3,4-Benzopyrene Lung and pancreas cancer
3-Methylcholanthrene Lung carcinoma Benzanthracene Bladder and skin cancer 7,12-Dimethylbenzanthracene Mammary carcinoma Aromatic amines and azo dyes 2-Naphthylamine Benzidine
4-Dimethylaminoazobenzene Mycotoxins Aflatoxins Mitomycin C Metals Arsenic Chromium
(hexavalent compounds) Cadmium Nickel
N-nitroso compounds Nitrosamines N-nitroso-piperidin Nitrosourea
Other pro-carcinogens Chlordane Carbon tetrachloride Direct-acting carcinogens
Alkylating agents Cyclophosphamide Busulfan
Chlorambucil P-Propiolactone Bis(chloromethyl)ether Acetylating agents 1-Acetylimidazole Promoters
acetate (TPA, PMA) Dichlorodiphenyl- Breast cancer trichloroethane (DDT) Phenobarbital Liver cancer
2,3,7,8-Tetrachloro-p-dioxin Lymphoma Cyclosporin Squamous cell carcinoma
Vinyl carbamate Lung cancer
4-(Methylnitroamino)-1- Lung cancer
(3-pyridyl)-1-butanone the intake of some foods can increase the risk for specific malignancies, others - such as retinoids -can act in a chemopreventive [Sporn et al. 1976] fashion (Figure 1.3.A).
From their studies of oral cancer, Slaughter, Southwick, and Smejkal derived the concept of car-cinogenesis as a process of field cancerization (field carcinogenesis, condemned mucosa syndrome). The repeated exposure of a region's entire tissue area to carcinogenic insult increases the risk for developing multiple independent premalignant and malignant foci in that tissue [Slaughter et al. 1953]. Increasingly, molecular mechanisms have been identified to link certain toxins to specific cancers. In 1975, Bruce Ames at the University of California in Berkeley developed a test for the mutagenicity of chemical compounds, which was used to confirm that carcinogens are mutagens. Further mechanistic insight was gained with the demonstration that afla-toxin causes the mutation G249T in p53, which is associated with hepatoma [Bressac et al. 1991]. Ultraviolet (UV) light induces pyrimidine dimers, which cause mutations in p53 that lead to skin cancer [Brash et al. 1991; Pierceall et al. 1991].

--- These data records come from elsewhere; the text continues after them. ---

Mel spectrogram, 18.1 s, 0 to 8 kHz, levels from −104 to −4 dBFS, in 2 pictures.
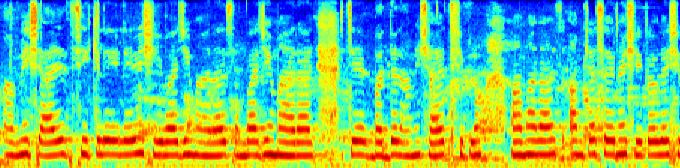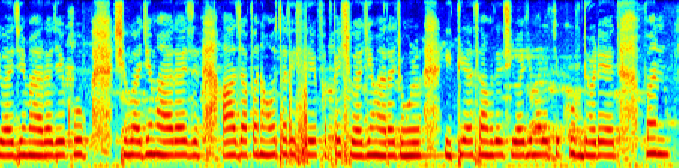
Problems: constant background noise, continuous background conversations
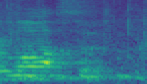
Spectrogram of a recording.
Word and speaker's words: LOSOM: It's Local Organic Social Media, or LOSOM, which also just happens to rhyme with awesome.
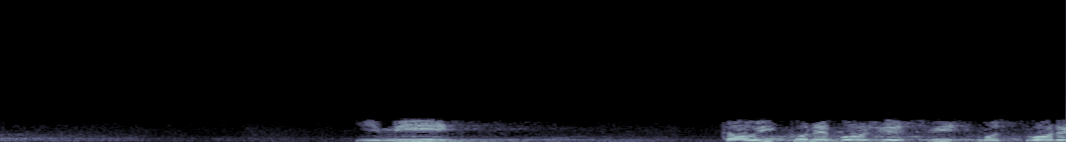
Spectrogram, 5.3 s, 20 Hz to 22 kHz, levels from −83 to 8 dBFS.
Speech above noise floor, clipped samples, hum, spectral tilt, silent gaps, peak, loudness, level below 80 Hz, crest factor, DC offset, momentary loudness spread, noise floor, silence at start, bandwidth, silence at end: 39 dB; under 0.1%; none; 0.5 dB/octave; none; -10 dBFS; -25 LUFS; -68 dBFS; 18 dB; under 0.1%; 21 LU; -63 dBFS; 0 s; 3.8 kHz; 0 s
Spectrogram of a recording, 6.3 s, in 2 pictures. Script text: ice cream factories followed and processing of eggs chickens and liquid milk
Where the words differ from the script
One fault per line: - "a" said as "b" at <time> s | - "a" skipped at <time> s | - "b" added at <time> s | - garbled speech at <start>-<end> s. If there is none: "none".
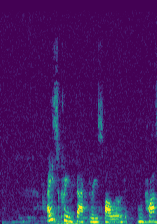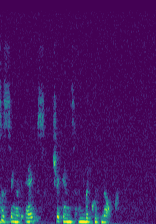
none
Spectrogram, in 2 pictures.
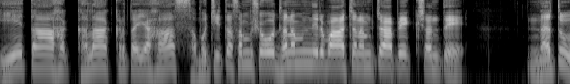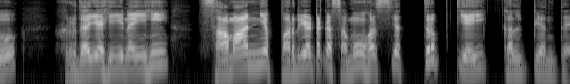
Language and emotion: Sanskrit, angry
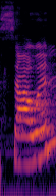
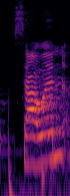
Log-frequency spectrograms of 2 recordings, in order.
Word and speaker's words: Samhain: Oh, it's not sound, it's, here, I'll type it, but it's pronounced like Samhain, so Samhain, but it's spelled very differently from how it's said, but it's pronounced like Samhain.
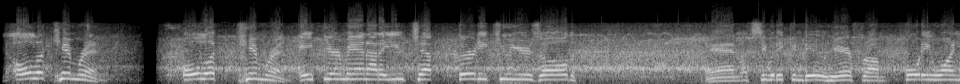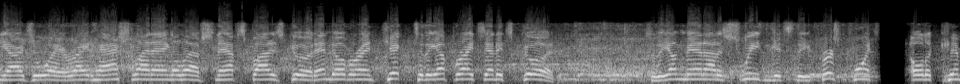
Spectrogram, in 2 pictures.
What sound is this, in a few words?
English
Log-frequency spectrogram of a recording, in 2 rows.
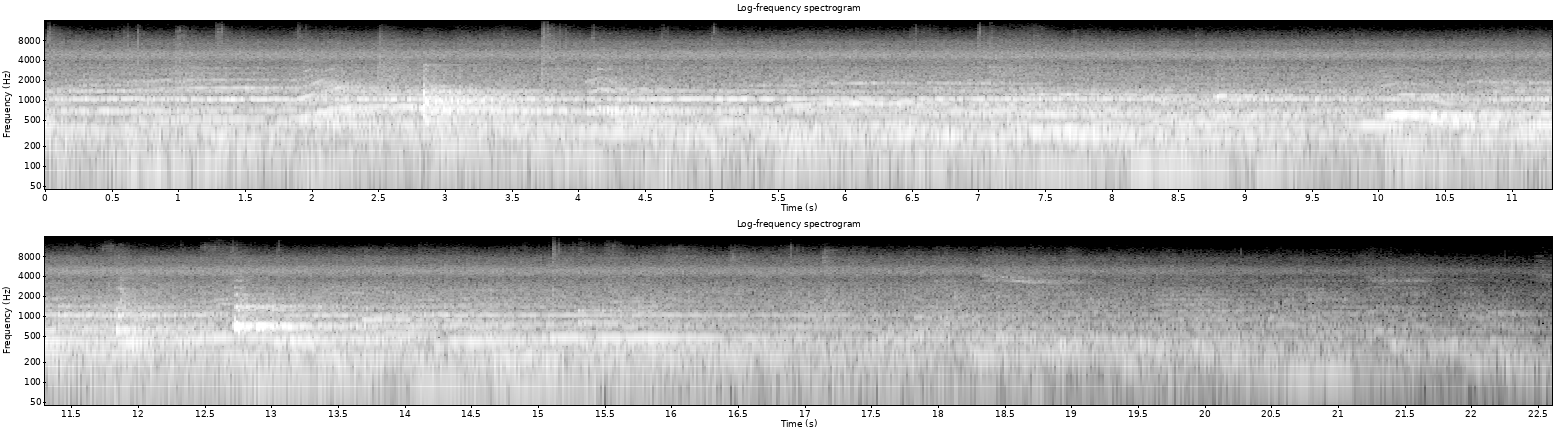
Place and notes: Venedig, Italien - Venice Biennale - British Pavillion
At the Venice Biennale 2022 inside the british pavillion. The sound of black female voices in an installation work " Feeling her way" by Sonia Boyce - feat. Errollyn Wallen, Jacqui Dankworth, Poppy Ajudha, Sofia Jernberg and Tanita Tikaram.
international ambiences
soundscapes and art environments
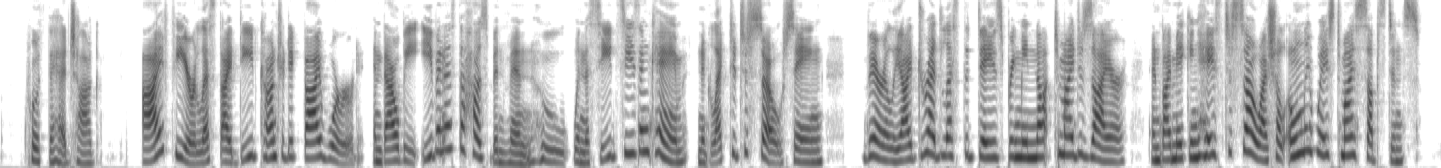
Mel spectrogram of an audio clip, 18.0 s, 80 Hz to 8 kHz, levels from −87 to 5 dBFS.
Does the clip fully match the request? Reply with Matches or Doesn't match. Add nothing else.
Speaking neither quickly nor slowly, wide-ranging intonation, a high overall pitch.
Matches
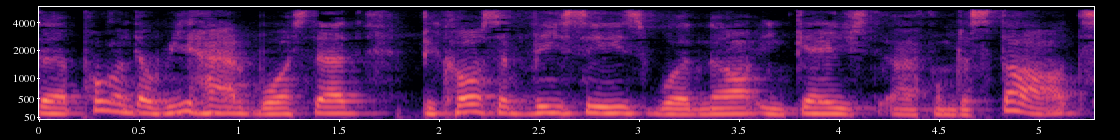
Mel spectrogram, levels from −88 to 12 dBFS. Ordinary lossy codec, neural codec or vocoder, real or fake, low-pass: MP3, 32 kbps; codec, 16 kHz, 16 kbps, FreqCodec, smaller model; fake; 5.4 kHz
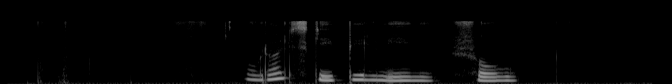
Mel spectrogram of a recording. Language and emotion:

The double-edged sword of mutagens became evident when their possible benefit in the treatment of neoplasias was discovered. Mustard gas had been used as a chemical warfare agent during World War I and was studied further in World War II. In 1917, Krumbhaar, a Captain in the US Medical Corps, noted the development of profound leukopenia in individuals who survived a gas attack for several days [Krumbhaar 1919]. Following up on this observation, a group of the US Office of Scientific Research and Development (OSRD) at Yale Medical School secretly studied the effects of nitrogen mustard on lymphomata. There, Lindskog successfully treated a radioresistant lymphosarcoma that compressed the patient's trachea with the injection of nitrogen mustard in December 1942. None of this was made public until 1946. During a military operation in World War II, allied ships in Bari harbor, Italy, were sunk in an air assault (2 December 1943). At the center of the destruction was the vessel John Harvey, laden with ammunition, supplies, and 2,000 mustard gas bombs. A large number of military personnel were accidentally exposed to mustard gas and were later found to have abnormally low white blood cell counts. It was reasoned that an agent, which damaged the rapidly growing white blood cells, might have a similar effect on cancer. Cornelius P. Rhoads served as chief of
Bladder carcinoma Bladder carcinoma Bladder, kidney, and liver cancer Liver tumors
Skin cancer, lung cancer Lung cancer
Sarcomas, testicular cancer Lung cancer
Liver cancer, esophagus cancer Intestinal cancer, squamous skin cancer
Liver cancer Liver cancer
Bladder cancer, skin cancer Leukemia, kidney cancer, uterine cancer
Skin cancer, stomach cancer Lung cancer
Was this article helpful?
Quit smoking for good! Stop your bad habits for good, learn to cope with the addiction of cigarettes and how to curb cravings and begin a new life. You will never again have to leave a meeting and find a place outside to smoke, losing valuable time. This is the key to your freedom from addiction, take the first step!